James Metz, MD
Abramson Cancer Center of the University of Pennsylvania
Last Modified: November 1, 2001
Biofeedback manipulates the bodies physiologic responses that arenormally controlled by the autonomic nervous system. A biofeedback therapist, of which there are over 10,000 in the United States, can teach apatient how to control many of the body's involuntary functions. Somepatients learn to control their heart rate, blood pressure, muscle tension,and emotions.
The therapist will place monitoring electrodes on the body or scalp.The electrodes will then be connected to a computer or polygraph. Thiswill emit a noise or signal indicating the intensity or level of theprocess to be controlled. The patient is then instructed to concentrate ontrying to influence to signal. Specific mental exercises will be performedunder the direction of the therapist. The patient will visualize certainimages that affect the mood. The patient may eventually learn which mentalexercises change the signals. After a number of sessions (usually 8-10),the patient may be able to affect certain autonomic processes.

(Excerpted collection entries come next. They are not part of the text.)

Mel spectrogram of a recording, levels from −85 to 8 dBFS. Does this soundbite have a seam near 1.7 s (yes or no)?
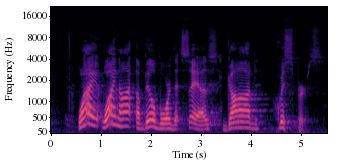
yes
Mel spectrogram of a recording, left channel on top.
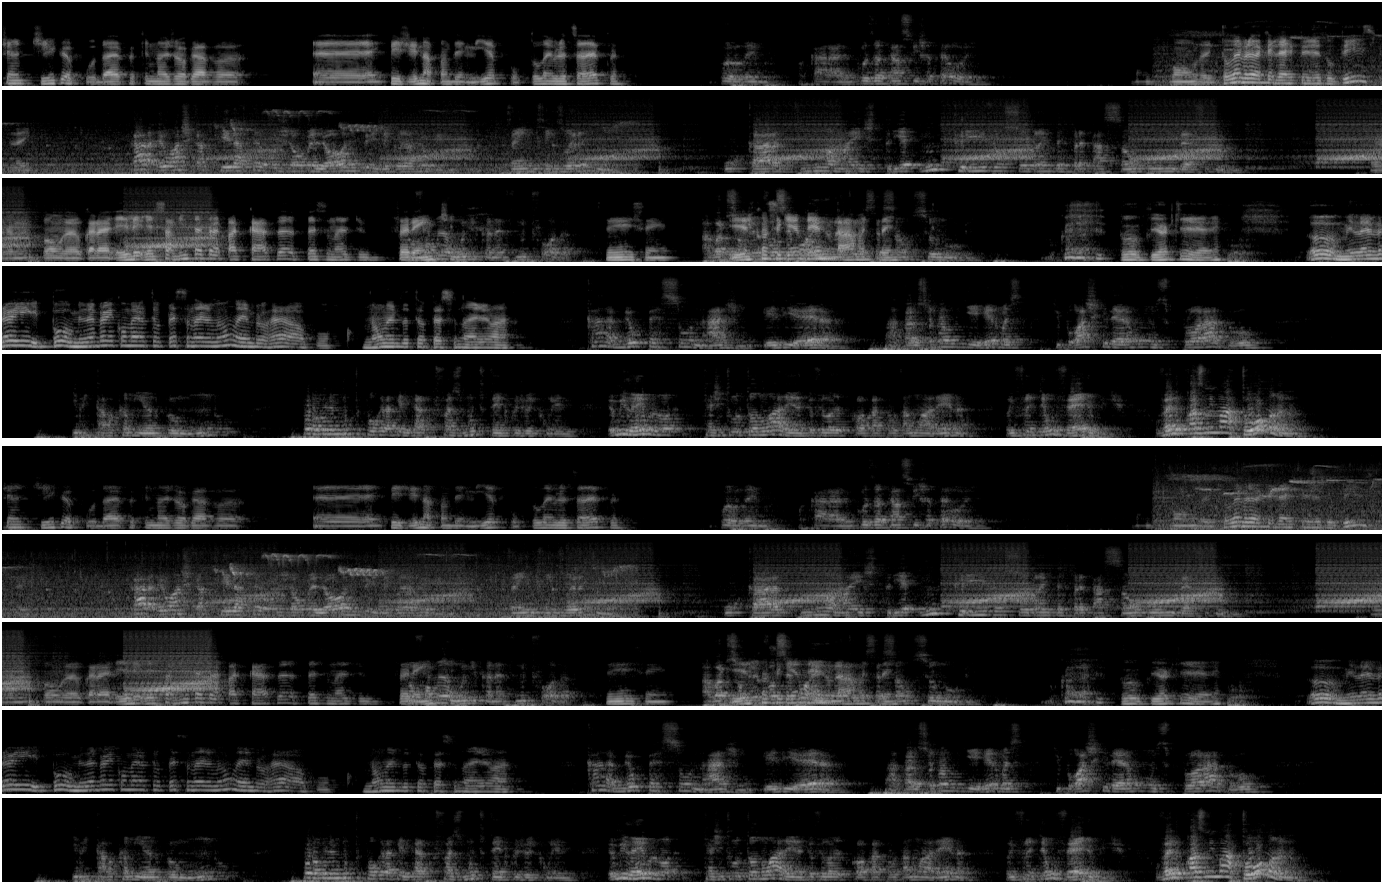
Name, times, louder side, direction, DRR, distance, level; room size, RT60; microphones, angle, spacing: voice 1, 0.0-2.4 3.1-6.2 11.3-14.1 27.5-31.9 33.6-34.3 34.9-36.6 38.2-44.7 45.0-46.5, left 6 dB, 65° left, 0.3 m, -33 dB
voice 2, 7.2-7.7 8.1-9.8 15.1-18.3 18.8-20.0 21.0-26.1 31.6-33.3 34.6-37.3 38.0-38.5 39.8-40.1 47.2-49.8 50.2-51.6 51.9-53.9 55.9-57.5 58.2-64.8 65.2-66.4 66.7-68.2, equal, 10° left, 3.9 m, -36 dB
sound 1, 11.5-20.2, right 6 dB, 75° right, 0.7 m, -42 dB
sound 2, 15.7-16.9 17.6-18.9 19.4-20.8 21.3-22.6 23.2-29.7, right 2 dB, 15° right, 1.4 m, -38 dB
13.5 x 7.2 x 2.5 m
head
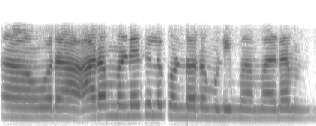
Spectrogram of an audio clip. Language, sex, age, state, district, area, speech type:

Biofeedback is a technique that can be useful in a wide variety ofconditions. It is not used to cure cancer. The greatest benefit frombiofeedback for the cancer patient is relaxation and reduction of stress.This can undoubtedly improve the quality of life for those who aresuccessful. It allows the cancer patient to take an active role in theirtreatment. Biofeedback is noninvasive, inexpensive and safe.